That goal was set up a few minutes earlier by a self-described "stupid" penalty by Deslauriers. Even though the wings didn't score on the ensuing powerplay, Nolan was none too pleased with the rookie's foolishness. "Stupid is a good word for it," said a clearly agitated Nolan. "You play a good team like Detroit, you have the lead, you want to play a smart, intelligent game and then we take a bad penalty that woke them up a little bit and the rest is history."
The Wings applied the pressure from then on and would proceed to finish off the Sabres with four goals in the third period, the last three coming on the powerplay.
Leave it to Detroit's "awakened" leaders, captain Henrik Zetterberg and Pavel Datsyuk, to begin the assault. Early in the third period, Zetterberg and Datsyuk played a nifty little game of 2-on-5 which resulted in Zetterberg's blast from the high slot to tie the score.
And the implosion began.
Detroit amped up the pressure forcing Flynn into a delay of game penalty for shooting the puck over the glass. Tomas Tatar would make it 4-3 on that powerplay.
Just over a minute later, Larsson chopped Zetterberg's stick in half with a slash and Johan Franzen would make it 5-3 with that man advantage.
Late in the game, Andrej Meszaros got nailed with a holding call and 34 seconds later Tatar made it 6-3.
For a period and a half the future of the blue and gold looked very bright. All of the youngins played extremely well and some vets who'd been struggling looked even better, especially Cody Hodgson who showed an extra gear on the Chris Stewart goal that no one had seen before. Benoit's goal was pure determination as he and Flynn went up ice on after a Patrick Kaleta shot block.
But it all fell apart after that leaving Nolan with a bad taste in his mouth. "They scored four powerplay goals," said the coach. And he said of his players foolishness, "One guy's tackling a guy, One guy's hitting somebody when the whistle's been blown on an icing. One guy's slashing the stick out of a guy's hand for no reason.
"Those were all penalties that were not very good penalties. When you take bad penalties against a good team, they'll make you pay."
Much was made about the debut of Armia and like the team itself he looked like he could hang with the Wings. He did not look out of place at all during the first couple of periods, but his youth and conditioning came into play early in the third period with the Sabres still up 3-2.
Armia grabbed the puck at the Sabres blueline and started a 3-on-1 the other way. Even though it was early in his shift he didn't seem to have the jump he had earlier in the game and as a rookie playing in his first NHL game, he underestimated the speed of NHL'ers.
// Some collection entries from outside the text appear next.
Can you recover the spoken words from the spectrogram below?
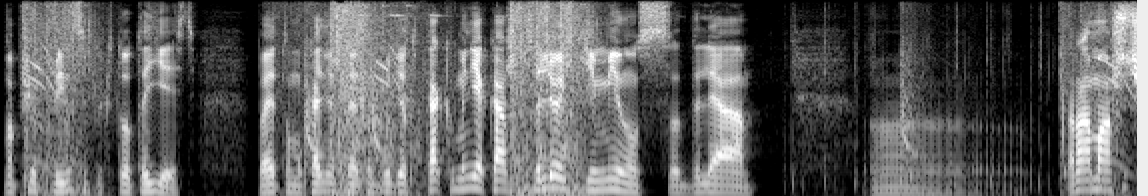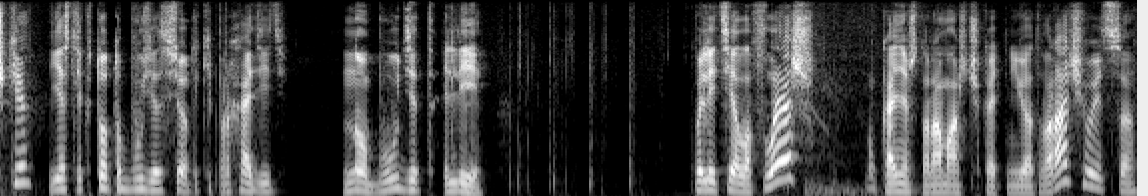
вообще, в принципе, кто-то есть. Поэтому, конечно, это будет, как мне кажется, легкий минус для э, Ромашечки, если кто-то будет все-таки проходить. Но будет ли? Полетела флеш. Ну, конечно, Ромашечка от нее отворачивается.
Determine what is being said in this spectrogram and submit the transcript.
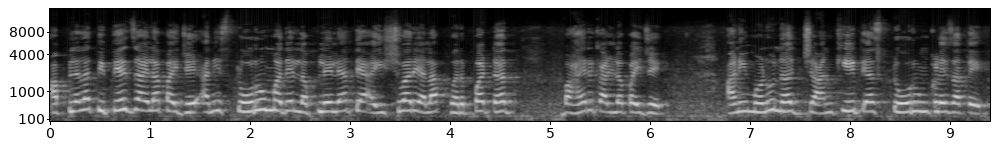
आपल्याला तिथेच जायला पाहिजे आणि स्टोरूममध्ये लपलेल्या त्या ऐश्वर्याला फरफटत बाहेर काढलं पाहिजे. आणि म्हणूनच जानकी त्या स्टोरूमकडे जाते.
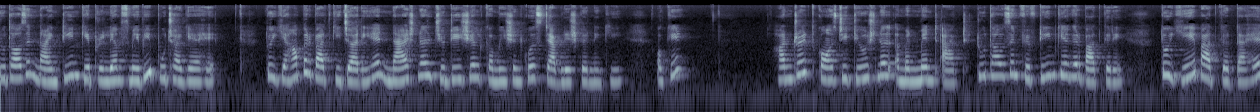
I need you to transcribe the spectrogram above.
2019 के प्रीलिम्स में भी पूछा गया है। तो यहाँ पर बात की जा रही है नेशनल जुडिशियल कमीशन को इस्टेब्लिश करने की okay hundred constitutional amendment act 2015 की अगर बात करें तो ये बात करता है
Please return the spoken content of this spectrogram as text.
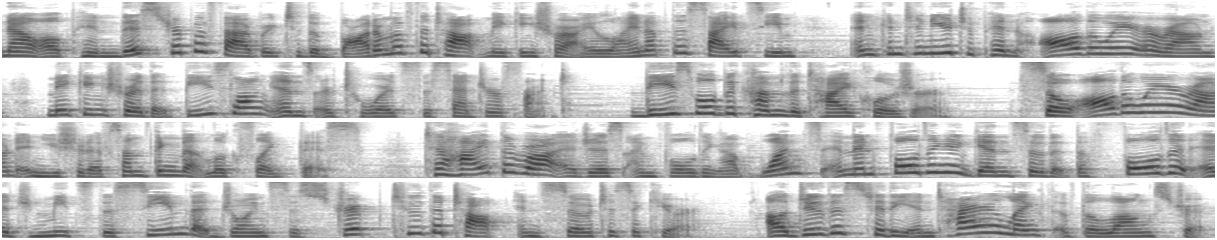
Now I'll pin this strip of fabric to the bottom of the top, making sure I line up the side seam and continue to pin all the way around, making sure that these long ends are towards the center front. These will become the tie closure. Sew all the way around and you should have something that looks like this. To hide the raw edges, I'm folding up once and then folding again so that the folded edge meets the seam that joins the strip to the top and sew to secure. I'll do this to the entire length of the long strip.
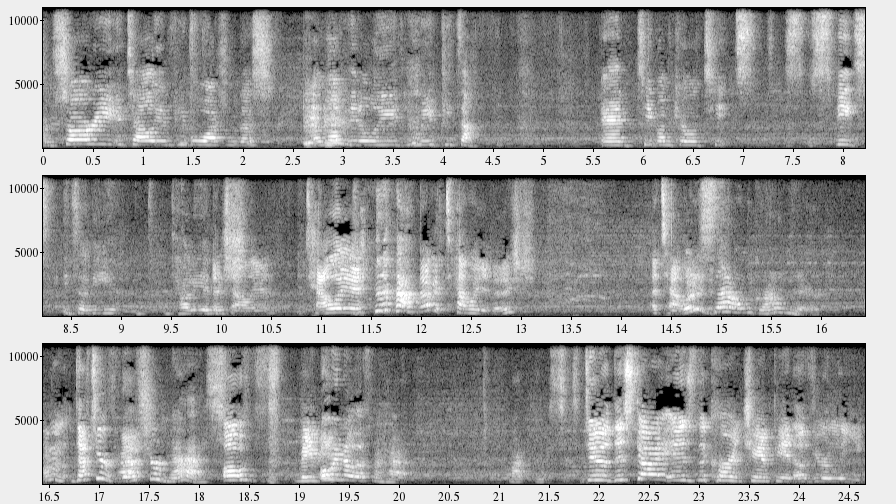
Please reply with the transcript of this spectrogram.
I'm sorry, Italian people watching this. I love Italy. You made pizza. And T-Bone Killer T- speaks Italy, Italianish. Italian. Italian. Not Italianish. Italian. What is that on the ground there? I don't know. That's your hat. That's your mask. oh, maybe. Oh wait, no, that's my hat. My, my. Dude, this guy is the current champion of your league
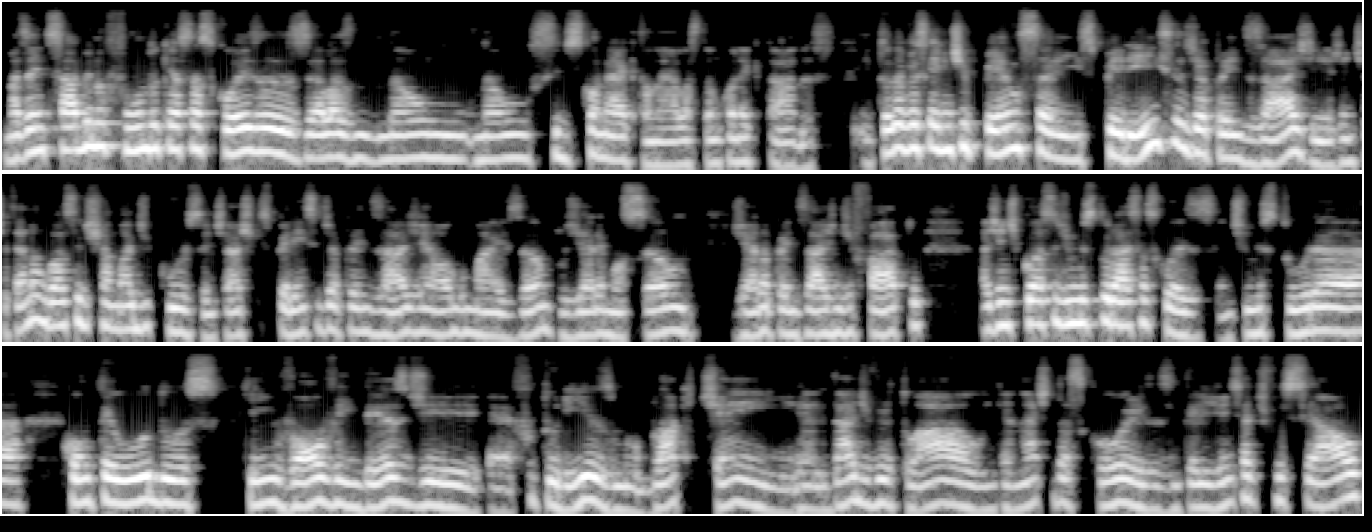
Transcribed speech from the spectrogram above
Mas a gente sabe no fundo que essas coisas elas não, não se desconectam, né? Elas estão conectadas. E toda vez que a gente pensa em experiências de aprendizagem, a gente até não gosta de chamar de curso. A gente acha que experiência de aprendizagem é algo mais amplo, gera emoção, gera aprendizagem de fato. A gente gosta de misturar essas coisas. A gente mistura conteúdos que envolvem desde é, futurismo, blockchain, realidade virtual, internet das coisas, inteligência artificial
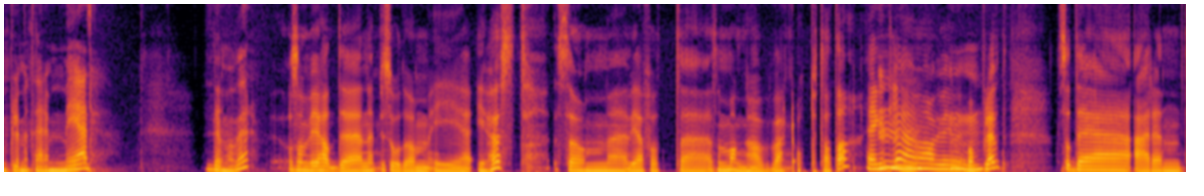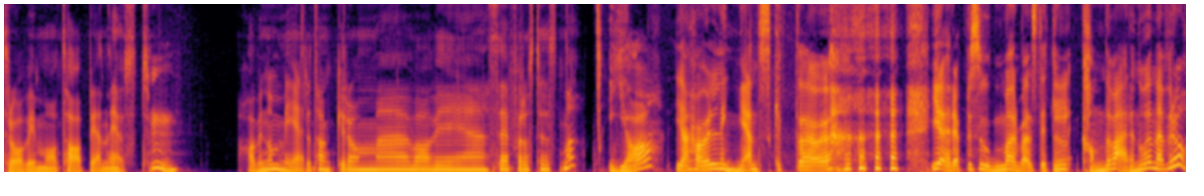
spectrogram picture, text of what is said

Armia was caught at the Wings blueline by Adam Clendening which thwarted an opportunity for the Sabres to stretch their lead to 4-1.
Even with that, Armia is a very intriguing prospect with size, speed and hands. Can't wait to see him with the big club next year. Maybe even sooner.
The youngins as a group didn't have the best of games and Nolan let it be known afterwards. "You get opportunities (as a young player.) The American [Hockey] League guys came up from Rochester and get a chance. You don't hope to do OK. You gotta give something more, especially when we're depleted the way we are. They didn't play like they wanted to stay here."
Then again, the Red Wings are a real good team. Sabres' analyst Brian Duff unearthed a gem of a stat through the work of Sabres media-man Ian Ott. The Sabres hadn't held the lead in Detroit since 2009.
Perhaps as this team grows over the course of the next few years, not only will they be able to get the lead, but they'll be smart enough to do the things necessary to hold it.
It's a learning experience and hopefully the players learned valuable lessons.